* ABOUT THIS EXERCISE: Your response must be made up of each line in the data below that contains the string "incorrect".

* MATERIAL SHOWN:
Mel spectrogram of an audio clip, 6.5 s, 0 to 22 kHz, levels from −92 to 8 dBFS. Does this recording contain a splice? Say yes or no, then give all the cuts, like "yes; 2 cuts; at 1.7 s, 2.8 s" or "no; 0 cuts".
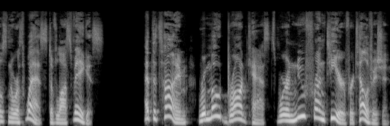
yes; 1 cut; at 2.2 s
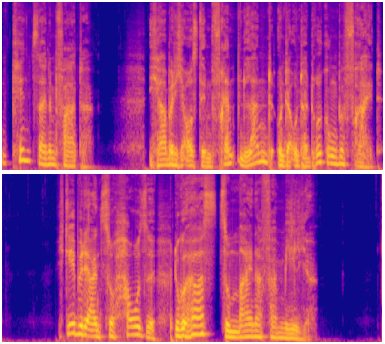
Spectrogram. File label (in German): Erzaehlung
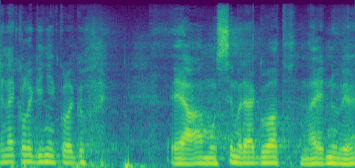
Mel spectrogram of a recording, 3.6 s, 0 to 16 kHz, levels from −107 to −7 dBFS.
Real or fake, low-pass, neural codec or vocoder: fake; 14.4 kHz; vocoder, 44.1 kHz, 128 mel bands, Pupu-Vocoder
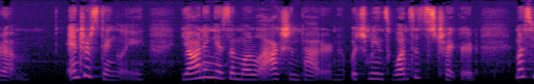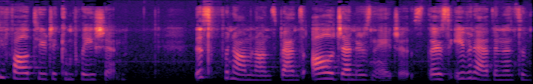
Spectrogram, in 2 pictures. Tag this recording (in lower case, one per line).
speech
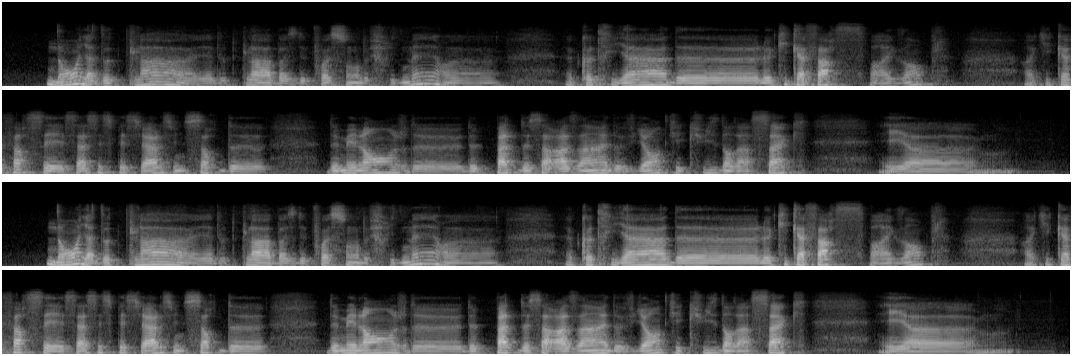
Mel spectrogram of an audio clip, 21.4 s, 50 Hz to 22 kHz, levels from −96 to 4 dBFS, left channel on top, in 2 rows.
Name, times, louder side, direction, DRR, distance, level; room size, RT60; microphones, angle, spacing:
voice 1, 0.5-5.0 5.6-9.4 9.8-9.9 10.2-20.8, right 3 dB, 25° right, 0.3 m, -34 dB
3.6 x 3.3 x 2.6 m
head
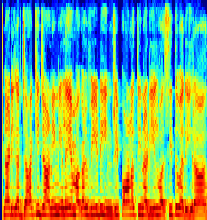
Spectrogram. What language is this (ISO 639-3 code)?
tam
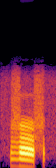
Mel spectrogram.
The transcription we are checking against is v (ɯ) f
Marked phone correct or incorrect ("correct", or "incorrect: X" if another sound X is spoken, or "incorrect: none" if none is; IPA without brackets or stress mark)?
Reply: incorrect: u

* RESPONSE BOX:
Marked phone correct or incorrect ("correct", or "incorrect: X" if another sound X is spoken, or "incorrect: none" if none is; IPA without brackets or stress mark)?
Reply: incorrect: u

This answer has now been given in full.